It was important to us to convey a cheerful, uplifting message — particularly while addressing these serious topics — in order to offer hope to those looking for help and motivation to users deciding whether or not to get involved in Hope For Children’s mission.
Mid-Fidelity Wireframes: UI style guide components were then applied to each team member’s low-fi wireframes to create our mid-fi wireframes and clickable prototype. We also incorporated a fixed grid system to assure that our layout would remain responsive.
High-Fidelity Wireframes: Incorporating findings from hero image A/B and preference testing showing a preference but similar performance for a second image, final desktop and mobile prototype iterations offer a high-fidelity experience of the website redesign.
User Testing + Outcomes
We tested our prototype at each stage of the process — low-fidelity, mid-fidelity, and high-fidelity — to locate any usability or accessibility issues. Iterations were made after the mid-fidelity tests that included changing button text to black improve color accessibility and adding buttons to cards to improve discoverability. We also iterated on our menu header.

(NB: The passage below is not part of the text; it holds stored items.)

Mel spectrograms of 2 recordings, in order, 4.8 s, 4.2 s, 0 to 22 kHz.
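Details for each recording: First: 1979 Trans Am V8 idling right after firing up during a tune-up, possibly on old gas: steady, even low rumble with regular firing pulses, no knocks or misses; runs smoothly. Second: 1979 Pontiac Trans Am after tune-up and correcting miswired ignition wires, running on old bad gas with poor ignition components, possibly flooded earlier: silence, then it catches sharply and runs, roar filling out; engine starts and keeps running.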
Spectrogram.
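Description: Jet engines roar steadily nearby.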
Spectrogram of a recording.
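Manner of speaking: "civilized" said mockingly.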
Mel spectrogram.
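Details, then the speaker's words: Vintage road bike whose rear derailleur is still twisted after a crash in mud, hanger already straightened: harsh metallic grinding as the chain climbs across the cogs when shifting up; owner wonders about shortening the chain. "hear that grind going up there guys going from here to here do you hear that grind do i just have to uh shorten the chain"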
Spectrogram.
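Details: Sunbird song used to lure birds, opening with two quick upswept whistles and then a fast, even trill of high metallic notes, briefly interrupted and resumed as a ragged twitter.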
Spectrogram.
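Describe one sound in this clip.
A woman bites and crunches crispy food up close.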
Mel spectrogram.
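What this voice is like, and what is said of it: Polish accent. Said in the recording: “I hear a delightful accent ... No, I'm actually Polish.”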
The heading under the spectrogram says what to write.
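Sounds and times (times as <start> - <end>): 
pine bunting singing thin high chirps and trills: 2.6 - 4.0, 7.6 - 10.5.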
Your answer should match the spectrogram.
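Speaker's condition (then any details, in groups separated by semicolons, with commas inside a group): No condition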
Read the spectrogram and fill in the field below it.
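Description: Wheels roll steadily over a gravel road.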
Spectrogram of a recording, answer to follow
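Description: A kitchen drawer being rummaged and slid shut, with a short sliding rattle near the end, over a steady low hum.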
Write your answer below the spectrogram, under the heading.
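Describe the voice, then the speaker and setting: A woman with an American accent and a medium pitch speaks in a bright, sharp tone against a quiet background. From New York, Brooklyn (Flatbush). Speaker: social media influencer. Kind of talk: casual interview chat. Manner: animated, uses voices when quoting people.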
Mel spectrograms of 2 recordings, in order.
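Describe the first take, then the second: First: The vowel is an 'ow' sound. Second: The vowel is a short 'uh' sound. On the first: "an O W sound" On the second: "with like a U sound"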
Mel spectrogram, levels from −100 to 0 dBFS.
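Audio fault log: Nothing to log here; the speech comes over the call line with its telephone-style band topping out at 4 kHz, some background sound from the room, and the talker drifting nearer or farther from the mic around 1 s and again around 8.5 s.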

Our high-fidelity A/B and Preferences tests allowed us to try out two images to determine if our users’ behavior changed, as well as establish the preferred image. There was no notable behavior difference between the two, but our users overwhelmingly preferred an image of a family to an image of two children having a pillow fight. This discovery helped us with our final iterations and noticeably improved the look of the final prototype.

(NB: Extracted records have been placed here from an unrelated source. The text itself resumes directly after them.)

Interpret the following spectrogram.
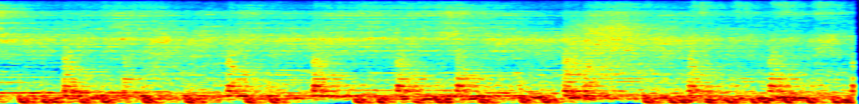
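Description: Live metal band playing: loud electric guitars and a busy drum kit working through a rhythmic riff.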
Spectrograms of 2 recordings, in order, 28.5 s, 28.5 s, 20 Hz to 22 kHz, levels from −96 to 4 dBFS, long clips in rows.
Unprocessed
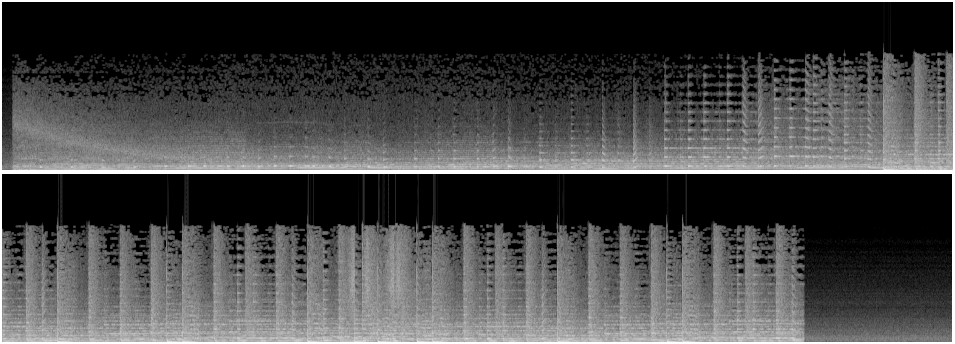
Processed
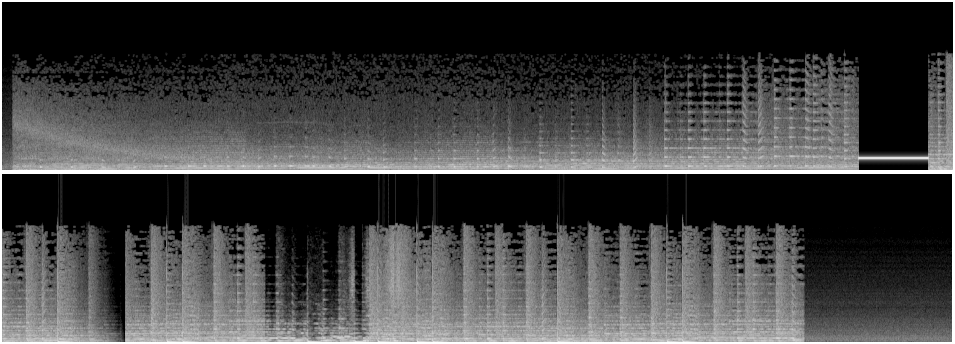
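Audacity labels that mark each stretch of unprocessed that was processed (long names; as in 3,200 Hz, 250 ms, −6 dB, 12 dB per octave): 12.840000	13.890000	beep over 1,640 Hz −7 dBFS
15.160000	16.110000	fade out and dull
18.200000	19.770000	expanding power law on the bin magnitudes exponent 2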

Hero Card Buttons
Button Text Color
Menu Header Iterations
Hero Image Change
Conclusion + Future Opportunities
Takeaways: We discovered that it is important to remember that our preferences may not always be the best solution for our user — as was the case in the A/B and Preference Testing for our hero image. This discovery reaffirmed how important it is to test often and consider user feedback whenever possible.
Overall, we aimed to stay true to our user and develop a final prototype that directly addressed his concerns and journey related to researching and getting involved in non-profit organizations.
In the future, we’d love to revisit some of our images and continue testing and iterations on their effectiveness. We also would like to add interactive elements and animations throughout the site to further enhance the delight users experience while using the platform.
Conclusion: Throughout the research, analysis, ideation, wireframing, prototyping, and testing of the Hope For Children website redesign, our team focused on key features that would increase reliability, trust, transparency, and trust. With the new menu system, UI, and focus on user involvement, the new Hope For Children website keeps the user in mind each step of the way, aiming to offer a straightforward, reliable experience.
By using these solutions to put donors and volunteers’ minds at ease, we hope to motivate them to become more involved in the organization’s mission.